The best known Triumph built for the British army during the Second World War was the 343 cc OHV 3HW single, along with smaller numbers of the 343 cc 3SW and 493 cc 5SW side-valve models. Two side-valve twins were considered in the same displacement, but when the Coventry factory was bombed in 1940, the 343 cc 3TW twin was shelved.
The side-valve 493 cc 5TW was built in 1942 with the bottom end from the prewar Speed Twin and a chain-driven camshaft. The cylinders were cast iron in a single unit, the head was alloy and it had telescopic front forks and a rigid rear end. There was still high demand for the OHV 343 cc 3HW single, though, and the 5TW was shelved until the end of the war.
In 1946, the side-valve twin was revived as a military model, and it became the TRW that would be sold from 1950-65. The TRW received the trials frame from the TR5, a four-speed gearbox, nacelle and Trophy wheels along with military equipment. The TRW kept cast iron cylinders and alloy head with the single Solex carburetor, but had a gear-driven camshaft. It gained coil ignition in 1956, and one example was built with a swing arm, but the rest kept the hard-tail until the end.

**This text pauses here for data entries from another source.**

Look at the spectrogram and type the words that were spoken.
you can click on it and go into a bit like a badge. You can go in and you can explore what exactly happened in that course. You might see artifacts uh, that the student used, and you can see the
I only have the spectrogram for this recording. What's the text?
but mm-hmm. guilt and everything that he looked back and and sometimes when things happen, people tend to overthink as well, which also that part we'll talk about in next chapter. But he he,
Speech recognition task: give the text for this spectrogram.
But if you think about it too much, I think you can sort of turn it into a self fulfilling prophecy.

Almost 6,000 were built from 1950-65 and pressed into military service and police use all over the British Empire. Eventually, their lack of horsepower prompted their replacement by new models with full suspension based on the OHV single-cylinder Cub or twin-cylinder Tiger.

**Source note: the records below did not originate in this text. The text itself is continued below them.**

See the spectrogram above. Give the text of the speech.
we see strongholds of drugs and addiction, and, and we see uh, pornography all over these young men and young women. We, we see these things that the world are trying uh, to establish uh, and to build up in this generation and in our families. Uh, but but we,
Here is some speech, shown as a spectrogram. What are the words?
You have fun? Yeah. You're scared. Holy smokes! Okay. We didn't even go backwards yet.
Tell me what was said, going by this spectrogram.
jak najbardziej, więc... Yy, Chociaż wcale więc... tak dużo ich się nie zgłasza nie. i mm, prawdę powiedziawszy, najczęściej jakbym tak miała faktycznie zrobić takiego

The OHV 343 cc HW was made after the war for civilian use and surviving Army models were repainted. By the time they were all worn out, Triumph was building a whole new range of OHV twins like the T5 500 cc Trophy, and Tiger and 650 cc T110 Tiger and T6 Thunderbird. Even so, the TRW slogged on. Because so many were built, surviving TRW models are not that hard to find, and they are relatively to equip and present one like a service bike.